Data excerpts
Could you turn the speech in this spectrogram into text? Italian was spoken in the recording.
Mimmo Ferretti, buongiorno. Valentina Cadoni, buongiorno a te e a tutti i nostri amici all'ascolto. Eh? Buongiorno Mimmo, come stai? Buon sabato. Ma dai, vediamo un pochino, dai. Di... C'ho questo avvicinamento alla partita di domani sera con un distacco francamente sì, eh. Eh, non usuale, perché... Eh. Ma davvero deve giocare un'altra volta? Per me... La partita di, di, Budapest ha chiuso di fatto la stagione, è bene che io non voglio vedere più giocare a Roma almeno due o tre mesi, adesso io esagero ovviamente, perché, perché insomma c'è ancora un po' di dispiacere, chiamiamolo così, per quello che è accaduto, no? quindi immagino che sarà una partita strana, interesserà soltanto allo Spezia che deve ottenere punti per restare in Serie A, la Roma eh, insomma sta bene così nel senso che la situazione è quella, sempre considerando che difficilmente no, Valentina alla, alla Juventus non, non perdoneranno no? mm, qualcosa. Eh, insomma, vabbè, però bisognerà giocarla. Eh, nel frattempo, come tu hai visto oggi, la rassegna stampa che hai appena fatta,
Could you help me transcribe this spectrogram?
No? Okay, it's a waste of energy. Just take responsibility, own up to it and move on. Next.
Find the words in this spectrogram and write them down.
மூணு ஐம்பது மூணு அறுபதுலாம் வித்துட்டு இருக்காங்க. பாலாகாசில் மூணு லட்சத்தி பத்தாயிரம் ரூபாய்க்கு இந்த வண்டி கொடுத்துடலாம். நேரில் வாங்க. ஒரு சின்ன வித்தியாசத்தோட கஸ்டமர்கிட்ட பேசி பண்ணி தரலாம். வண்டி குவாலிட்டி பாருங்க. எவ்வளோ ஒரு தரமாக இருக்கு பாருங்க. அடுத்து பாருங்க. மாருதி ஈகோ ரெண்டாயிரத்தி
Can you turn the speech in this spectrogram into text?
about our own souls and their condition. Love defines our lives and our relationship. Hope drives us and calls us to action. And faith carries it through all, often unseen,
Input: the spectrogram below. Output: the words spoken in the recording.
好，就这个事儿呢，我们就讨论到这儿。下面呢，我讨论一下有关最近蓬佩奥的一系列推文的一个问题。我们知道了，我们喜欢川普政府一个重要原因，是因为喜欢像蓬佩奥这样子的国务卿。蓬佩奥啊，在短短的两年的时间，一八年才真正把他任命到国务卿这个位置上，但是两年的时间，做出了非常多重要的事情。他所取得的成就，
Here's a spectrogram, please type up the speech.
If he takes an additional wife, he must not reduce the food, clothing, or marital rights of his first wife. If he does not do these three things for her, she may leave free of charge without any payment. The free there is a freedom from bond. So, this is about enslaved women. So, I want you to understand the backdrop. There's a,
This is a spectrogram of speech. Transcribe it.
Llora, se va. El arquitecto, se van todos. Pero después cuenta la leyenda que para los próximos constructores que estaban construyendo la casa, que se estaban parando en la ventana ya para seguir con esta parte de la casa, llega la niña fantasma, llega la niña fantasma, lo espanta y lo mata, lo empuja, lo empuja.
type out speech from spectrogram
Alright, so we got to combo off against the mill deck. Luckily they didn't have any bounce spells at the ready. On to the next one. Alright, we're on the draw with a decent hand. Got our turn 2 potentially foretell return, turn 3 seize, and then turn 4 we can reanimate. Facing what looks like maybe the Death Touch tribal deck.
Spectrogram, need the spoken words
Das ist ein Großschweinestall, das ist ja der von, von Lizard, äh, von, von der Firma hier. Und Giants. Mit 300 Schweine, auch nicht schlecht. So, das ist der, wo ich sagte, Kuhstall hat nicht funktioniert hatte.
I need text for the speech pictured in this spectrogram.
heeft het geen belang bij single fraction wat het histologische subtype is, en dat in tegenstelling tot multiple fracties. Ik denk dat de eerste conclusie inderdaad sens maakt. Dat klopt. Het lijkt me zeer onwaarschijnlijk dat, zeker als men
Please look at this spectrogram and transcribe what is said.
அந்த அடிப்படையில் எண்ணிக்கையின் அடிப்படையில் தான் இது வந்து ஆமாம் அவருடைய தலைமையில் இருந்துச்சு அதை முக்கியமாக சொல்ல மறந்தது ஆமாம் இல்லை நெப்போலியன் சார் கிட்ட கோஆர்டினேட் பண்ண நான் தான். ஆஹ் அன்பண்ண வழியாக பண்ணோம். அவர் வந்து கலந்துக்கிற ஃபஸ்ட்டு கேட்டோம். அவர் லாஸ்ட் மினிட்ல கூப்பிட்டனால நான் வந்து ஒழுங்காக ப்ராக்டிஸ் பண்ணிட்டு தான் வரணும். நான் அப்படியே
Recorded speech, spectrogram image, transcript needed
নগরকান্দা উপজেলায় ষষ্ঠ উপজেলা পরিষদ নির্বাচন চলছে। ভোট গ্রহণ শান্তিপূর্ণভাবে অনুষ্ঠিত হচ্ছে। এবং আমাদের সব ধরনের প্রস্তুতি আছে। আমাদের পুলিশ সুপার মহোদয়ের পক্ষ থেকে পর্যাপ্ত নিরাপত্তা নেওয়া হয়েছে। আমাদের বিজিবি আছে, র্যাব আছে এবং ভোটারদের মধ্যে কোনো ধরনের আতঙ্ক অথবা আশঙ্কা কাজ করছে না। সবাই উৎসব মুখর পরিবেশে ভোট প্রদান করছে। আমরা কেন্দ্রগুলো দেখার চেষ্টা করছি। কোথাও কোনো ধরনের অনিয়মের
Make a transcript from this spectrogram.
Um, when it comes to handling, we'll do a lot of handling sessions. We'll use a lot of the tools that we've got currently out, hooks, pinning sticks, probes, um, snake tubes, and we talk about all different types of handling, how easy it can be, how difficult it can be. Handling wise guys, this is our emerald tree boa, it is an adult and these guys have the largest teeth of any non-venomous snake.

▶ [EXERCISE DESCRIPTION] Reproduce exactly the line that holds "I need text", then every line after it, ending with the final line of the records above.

▶ [OUTPUT]
I need text for the speech pictured in this spectrogram.
heeft het geen belang bij single fraction wat het histologische subtype is, en dat in tegenstelling tot multiple fracties. Ik denk dat de eerste conclusie inderdaad sens maakt. Dat klopt. Het lijkt me zeer onwaarschijnlijk dat, zeker als men
Please look at this spectrogram and transcribe what is said.
அந்த அடிப்படையில் எண்ணிக்கையின் அடிப்படையில் தான் இது வந்து ஆமாம் அவருடைய தலைமையில் இருந்துச்சு அதை முக்கியமாக சொல்ல மறந்தது ஆமாம் இல்லை நெப்போலியன் சார் கிட்ட கோஆர்டினேட் பண்ண நான் தான். ஆஹ் அன்பண்ண வழியாக பண்ணோம். அவர் வந்து கலந்துக்கிற ஃபஸ்ட்டு கேட்டோம். அவர் லாஸ்ட் மினிட்ல கூப்பிட்டனால நான் வந்து ஒழுங்காக ப்ராக்டிஸ் பண்ணிட்டு தான் வரணும். நான் அப்படியே
Recorded speech, spectrogram image, transcript needed
নগরকান্দা উপজেলায় ষষ্ঠ উপজেলা পরিষদ নির্বাচন চলছে। ভোট গ্রহণ শান্তিপূর্ণভাবে অনুষ্ঠিত হচ্ছে। এবং আমাদের সব ধরনের প্রস্তুতি আছে। আমাদের পুলিশ সুপার মহোদয়ের পক্ষ থেকে পর্যাপ্ত নিরাপত্তা নেওয়া হয়েছে। আমাদের বিজিবি আছে, র্যাব আছে এবং ভোটারদের মধ্যে কোনো ধরনের আতঙ্ক অথবা আশঙ্কা কাজ করছে না। সবাই উৎসব মুখর পরিবেশে ভোট প্রদান করছে। আমরা কেন্দ্রগুলো দেখার চেষ্টা করছি। কোথাও কোনো ধরনের অনিয়মের
Make a transcript from this spectrogram.
Um, when it comes to handling, we'll do a lot of handling sessions. We'll use a lot of the tools that we've got currently out, hooks, pinning sticks, probes, um, snake tubes, and we talk about all different types of handling, how easy it can be, how difficult it can be. Handling wise guys, this is our emerald tree boa, it is an adult and these guys have the largest teeth of any non-venomous snake.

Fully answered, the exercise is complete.